IMG.gif

Iran to Continue on Negotiating Path

Copyright © 2022 Energy Intelligence Group All rights reserved. Unauthorized access or electronic forwarding, even for internal use, is prohibited.
AP22020442927364-Iranian President Ebrahim Raisi

Iran will continue negotiating with European delegations until a nuclear deal is reached, a top Iranian official said Monday, even as Western leaders warn that the talks are at risk of failure unless they succeed very soon.

The eighth round of talks in Vienna has continued “between Iran, P4+1 and the representative of [the] EU, from the beginning and this path will continue unchanged until a result is reached,” Ali Shamkhani, the head of Iran's national security council, said on Twitter.

However, he added that direct negotiations with Washington are not on Iran’s agenda as they “will not be the source of any progress.”

The comments are significant, coming from such a powerful figure in Iran, and given Shamkhani’s past efforts to undermine a return to the 2015 nuclear deal, known as the Joint Comprehensive Plan of Action (JCPOA).

There are growing indications that efforts to revive the original deal must be concluded in the coming days — whether they succeed or fail.

Western Warnings

Western officials have repeatedly warned that any deal will soon become obsolete, given the rapid advancements Iran’s nuclear program has witnessed since Washington withdrew from the JCPOA in May 2018.

“Now is the moment of truth,” German Chancellor Olaf Scholz told the Munich Security Conference on Feb. 19, adding: “If we don’t succeed very quickly in this, the negotiations threaten to fail.”

Speaking at the same event, Iran’s Foreign Minister Hossein Amir Abdollahian said he was “very optimistic” a good deal could be done. “We have never been this close to a deal,” he said.

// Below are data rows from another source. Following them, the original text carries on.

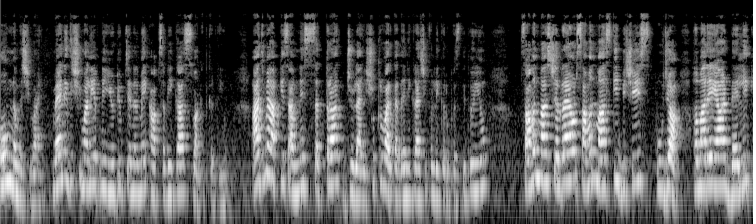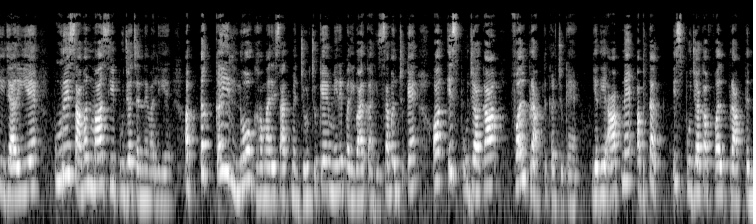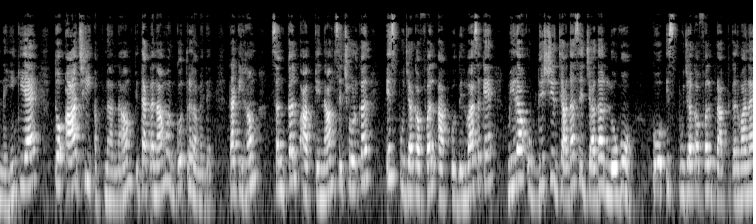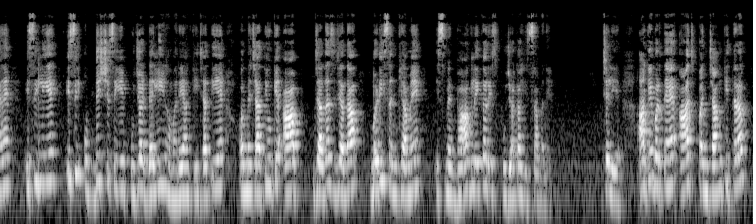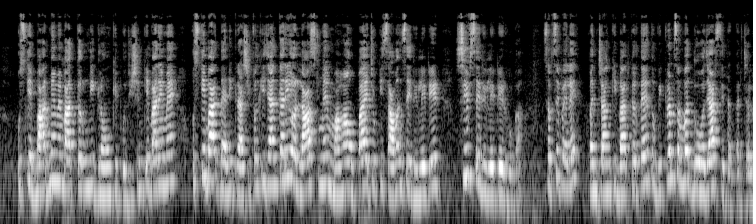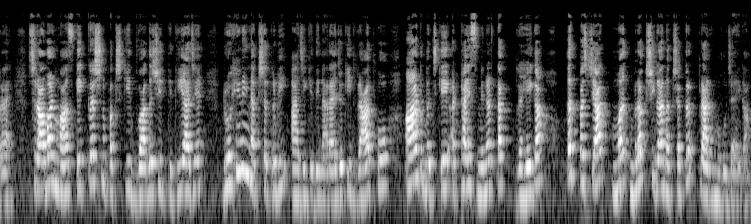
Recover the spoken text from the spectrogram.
ओम नमः शिवाय। मैं निधि शिमाली अपने YouTube चैनल में आप सभी का स्वागत करती हूँ। आज मैं आपके सामने 17 जुलाई, शुक्रवार का दैनिक राशिफल लेकर उपस्थित हुई हूँ। सावन मास चल रहा है और सावन मास की विशेष पूजा हमारे यहाँ डेली की जा रही है। पूरे सावन मास ये पूजा चलने वाली है। अब तक कई लोग हमारे साथ में जुड़ चुके हैं, मेरे परिवार का हिस्सा बन चुके हैं और इस पूजा का फल प्राप्त कर चुके हैं। यदि आपने अब तक इस पूजा का फल प्राप्त नहीं किया है तो आज ही अपना नाम, पिता का नाम और गोत्र हमें दे, ताकि हम संकल्प आपके नाम से छोड़कर इस पूजा का फल आपको दिलवा सके। मेरा उद्देश्य ज़्यादा से ज़्यादा लोगों को इस पूजा का फल प्राप्त करवाना है। इसीलिए, इसी उद्देश्य से ये पूजा डेली हमारे यहाँ की जाती है, और मैं चाहती हूँ कि आप ज़्यादा से ज़्यादा बड़ी संख्या में इसमें भाग लेकर इस पूजा का हिस्सा बने। चलिए, आगे बढ़ते हैं। आज पंचांग की तरफ़। उसके बाद में मैं बात करूँगी ग्रहों की पोजीशन के बारे में। उसके बाद दैनिक राशिफल की जानकारी और लास्ट में महा उपाय, जो कि सावन से रिलेटेड शिव से रिलेटेड होगा। सबसे पहले पंचांग की बात करते हैं। तो विक्रम संवत दो चल रहा है। श्रावण मास के कृष्ण पक्ष की द्वादशी तिथि आज है। रोहिणी नक्षत्र भी आज ही के दिन आ रहा है, जो कि रात को आठ बज के मिनट तक रहेगा। तत्पश्चात मृगशिरा नक्षत्र प्रारंभ हो जाएगा।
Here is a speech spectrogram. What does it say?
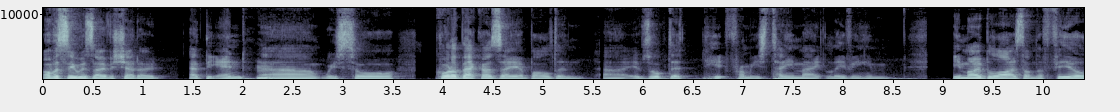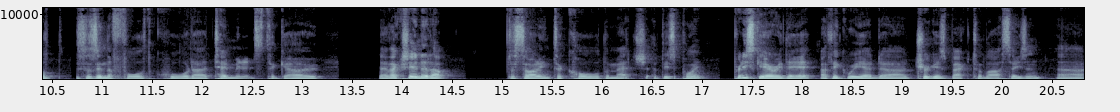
obviously was overshadowed at the end. Mm. Uh, we saw cornerback Isaiah Bolden uh, absorbed a hit from his teammate, leaving him immobilized on the field. This was in the fourth quarter, ten minutes to go. They've actually ended up deciding to call the match at this point. Pretty scary there. I think we had uh, triggers back to last season uh,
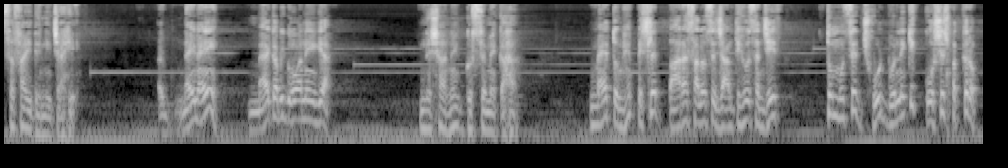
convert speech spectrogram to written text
सफ़ाई देनी चाहिए। नहीं नहीं, मैं कभी गोवा नहीं गया। निशा ने गुस्से में कहा, मैं तुम्हें पिछले बारह सालों से जानती हूँ, संजीव। तुम मुझसे झूठ बोलने की कोशिश मत करो।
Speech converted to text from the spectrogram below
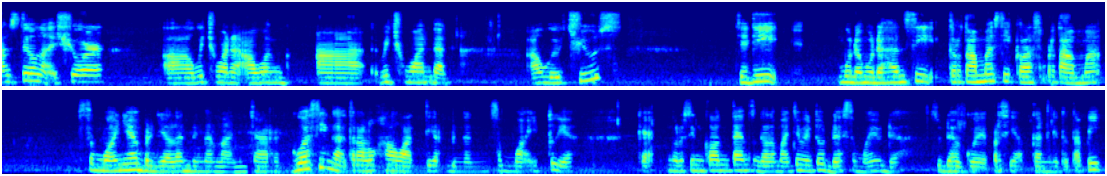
I'm still not sure uh, which one I want uh, which one that I will choose. Jadi mudah-mudahan sih terutama sih kelas pertama semuanya berjalan dengan lancar. Gue sih nggak terlalu khawatir dengan semua itu ya. Kayak ngurusin konten segala macam itu udah semuanya udah sudah gue persiapkan gitu. Tapi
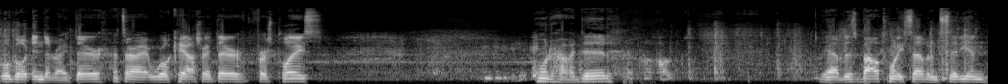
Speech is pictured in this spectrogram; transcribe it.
We'll go end it right there. That's alright. World Chaos right there. First place. Wonder how I did. Yeah, this BAL 27 Obsidian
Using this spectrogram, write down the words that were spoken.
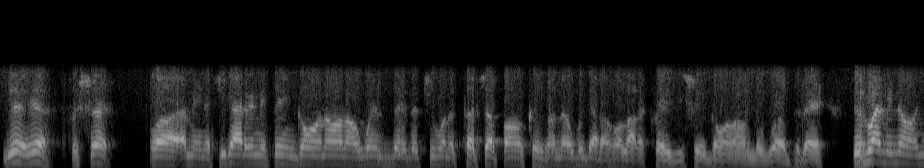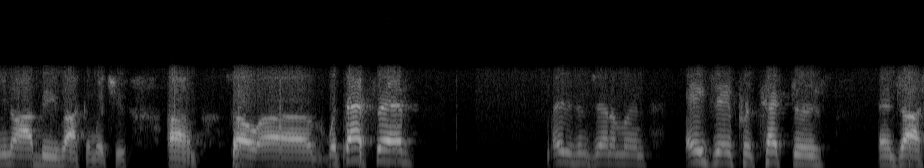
Yeah, yeah, for sure. Well, I mean, if you got anything going on on Wednesday that you want to touch up on, because I know we got a whole lot of crazy shit going on in the world today, just let me know, and you know I'll be rocking with you. Um, so, uh, with that said, ladies and gentlemen, AJ protectors and Josh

But he also insisted it was incumbent on Western negotiators to show flexibility, including by offering guarantees on the future commitment of the US to the JCPOA, although he suggested a statement by the leaders of the US Congress might suffice, in what could amount to a significant compromise.

Remarkable Progress

Striking a similarly positive note on the status of the talks, Iranian foreign ministry spokesman Saeed Khatibzadeh said Monday that they had progressed “remarkably,” but he cautioned that “the most serious and toughest issues” have yet to be resolved.

Among those issues are Iran’s demands on the US to provide guarantees that it will not renege on a new nuclear pact as the Trump administration did four years ago.

That in itself represents a serious obstacle, with US officials having emphasized from the beginning that they will not be able to do so, and with Iran’s hard-liners showing themselves unlikely to accept anything less.

During a visit to Qatar for the Gas Exporting Countries Forum, Iranian President Ebrahim Raisi on Monday said any revived agreement would require the removal of all anti-Iran sanctions, along with valid guarantees among other things.

"In order to reach an agreement, securing the interests of the Iranian nation, especially the removal of sanctions, credible guarantees and closure of the cases of political claims are necessary," Raisi said at a joint press conference with Qatari Emir Sheikh Tamim bin Hamad al-Thani.

Iranian Parliament

Calling for the need to secure credible guarantees from Washington, a large majority of Iran’s hard-line-dominated parliament on Feb. 20 issued a statement urging Raisi not to agree to any new nuclear deal without ensuring that Iran's demands are met.

The statement, signed by 250 out of 290 parliamentarians, stressed that guarantees were needed “to ensure the interests of the Iranian people are protected.”

Ultimately, the decision on whether or not Iran agrees with the US to return to mutual compliance under a revived JCPOA lies with the country’s Supreme Leader Ali Khamenei.

On Feb. 17, he expressed support for the Iranian negotiating team, saying in a televised speech that they were “working to have sanctions lifted and to persuade the other side [to do so].”

He also criticized the team that negotiated the 2015 deal for failing to heed his recommendations.

Topics:
Sanctions, Crude Oil
#
A bill on its way to finalization in Washington will enact a fee on companies' methane emissions while placing new methane regulations on the books.
Fri, Aug 12, 2022
The emirates continue to follow a light-touch approach toward Russia sanctions.
Fri, Aug 12, 2022